Pebble Watch spoke with Assistant Attorney General Ruth Hamilton Heese regarding the State's motion, particularly to clarify the State's use of the term "taking land." While she declined to talk about the specifics of the case, Heese did express that the State is concerned about EPA's actions both from a land-owner standpoint as well as a regulatory standpoint, and that the "legal principle of taking land is also at play." According to Heese, since the State owns the land, and since its designated use is for mineral exploration, the EPA's actions are seen by the State as "basically undoing a land use."  

This is not the first time that the State of Alaska has joined PLP as a plaintiff. In 2011, the State intervened to join Pebble in a lawsuit to stop the "Save Our Salmon" initiative, which was a Lake & Peninsula Borough initiative related to restricting development of large-scale mines. That initiative was allowed to be placed on the ballot, where it passed by a small margin. The State and PLP joined in a suit to invalidate the results of the initiative. Alaska Superior Court ruled in their favor in March 2014.

In order to join the current suit against EPA, the State has to make the case that Alaska's interests would be affected by a decision and that the current plaintiff (PLP) would not represent all the interests of the State. 

Next steps

PLP and EPA have an opportunity to respond to the State's request. PLP has already said that it has no issue with the State as a co-plaintiff. The EPA said it would wait to respond until it has the opportunity to review the motion. Final say on whether the State can join the suit is up to the Alaska federal district court.

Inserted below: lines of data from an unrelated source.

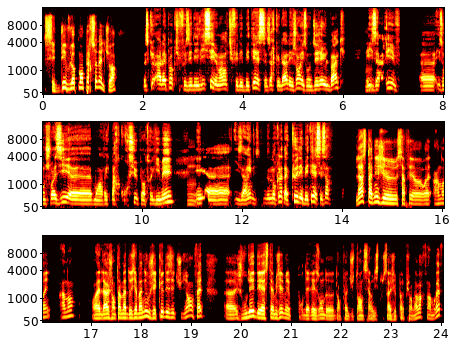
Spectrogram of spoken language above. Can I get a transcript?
c'est développement personnel, tu vois. Parce qu'à l'époque, tu faisais les lycées, mais maintenant, tu fais les BTS. C'est-à-dire que là, les gens, ils ont déjà eu le bac et mmh. ils arrivent ils ont choisi, bon, avec Parcoursup, entre guillemets, mmh. et ils arrivent. Donc là, tu n'as que des BTS, c'est ça? Là, cette année, ça fait euh, un an. Un an? Ouais, là, j'entame ma deuxième année où j'ai que des étudiants, en fait. Euh, je voulais des STMG, mais pour des raisons d'emploi du temps, de service, tout ça, je n'ai pas pu en avoir. Enfin, bref.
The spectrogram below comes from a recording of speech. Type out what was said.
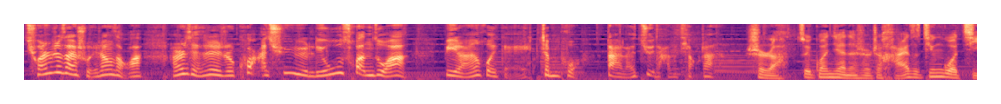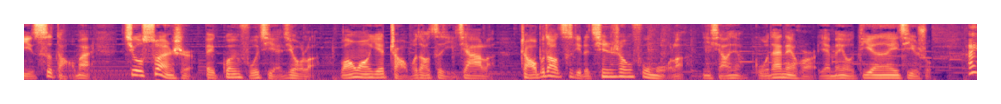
全是在水上走啊，而且这是跨区域流窜作案，必然会给侦破带来巨大的挑战。是啊，最关键的是，这孩子经过几次倒卖，就算是被官府解救了，往往也找不到自己家了，找不到自己的亲生父母了。你想想，古代那会儿也没有 DNA 技术，哎，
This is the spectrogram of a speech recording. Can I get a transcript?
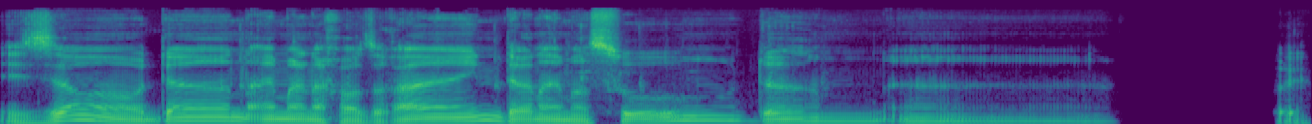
So, dann einmal nach Hause rein, dann einmal zu, dann äh, cool.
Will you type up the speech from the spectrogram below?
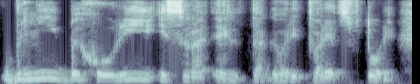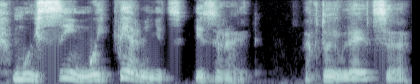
Бни Бехури Исраэль, так говорит Творец в Торе, мой сын, мой первенец Израиль. А кто является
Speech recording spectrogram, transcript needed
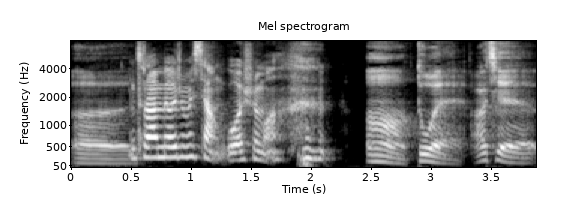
呃你，从来没有这么想过是吗？嗯，对，而且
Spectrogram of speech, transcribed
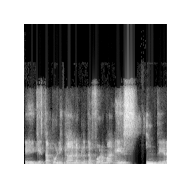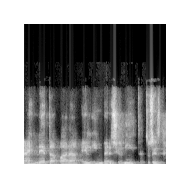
eh, que está publicado en la plataforma es íntegra, es neta para el inversionista. Entonces,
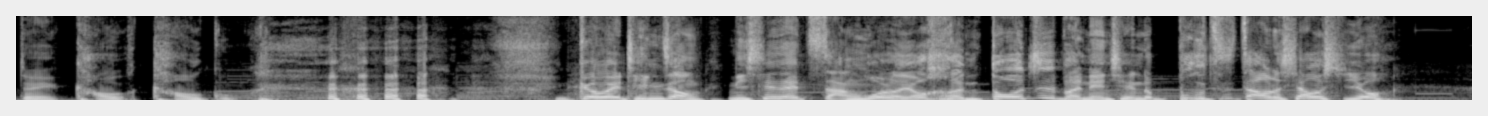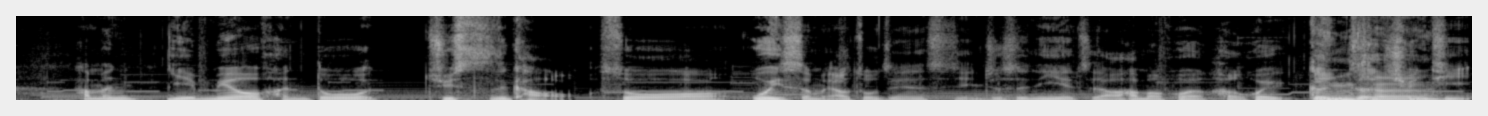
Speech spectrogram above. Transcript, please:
对，考考古。各位听众，你现在掌握了有很多日本年轻人都不知道的消息哦。他们也没有很多。去思考说为什么要做这件事情，就是你也知道他们会很会跟着群体，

Read the news release.

Read the motion.

Read PLP's original complaint against EPA.

Read more